■ **Task brief**:
If a line in the records below contains the word "then", return that line.

■ **Source material**:
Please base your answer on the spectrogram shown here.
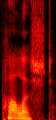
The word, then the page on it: polished: American English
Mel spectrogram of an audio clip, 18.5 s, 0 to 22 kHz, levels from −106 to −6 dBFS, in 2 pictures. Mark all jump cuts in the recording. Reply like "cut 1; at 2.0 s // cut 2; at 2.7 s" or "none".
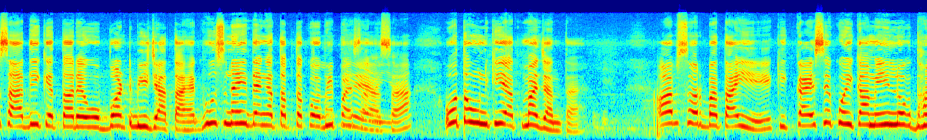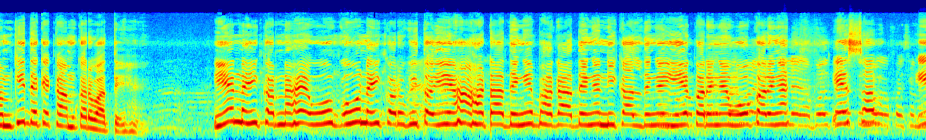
cut 1; at 3.7 s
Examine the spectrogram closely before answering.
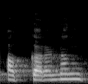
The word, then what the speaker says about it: अकरणं: महाराज कह रहे जी अकरणं क्रोध, अकरणं ऐड़ा कक्का रारा नानी उत्ते टिप्पी की मात्रा का नासकी उच्चारण करांगे अकरणं क्रोध, अखाद्य, खाद्यंग, अखाद्य, खाद्यंग।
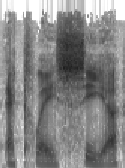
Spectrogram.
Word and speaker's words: ecclesia: In Greek, it's pronounced ecclesia. Okay? It comes from two parts. Ek is like in exit. You know, we spell exit E-X-I-T, but it's really E-K-S-I-T.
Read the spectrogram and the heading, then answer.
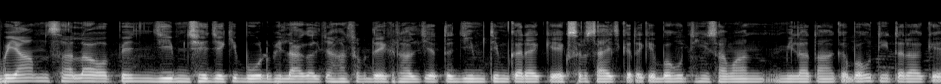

■ **Result below**:
The word, then the page on it: polished: American English
The word, then what the speaker says about it: अकरणं: महाराज कह रहे जी अकरणं क्रोध, अकरणं ऐड़ा कक्का रारा नानी उत्ते टिप्पी की मात्रा का नासकी उच्चारण करांगे अकरणं क्रोध, अखाद्य, खाद्यंग, अखाद्य, खाद्यंग।
Read the spectrogram and the heading, then answer.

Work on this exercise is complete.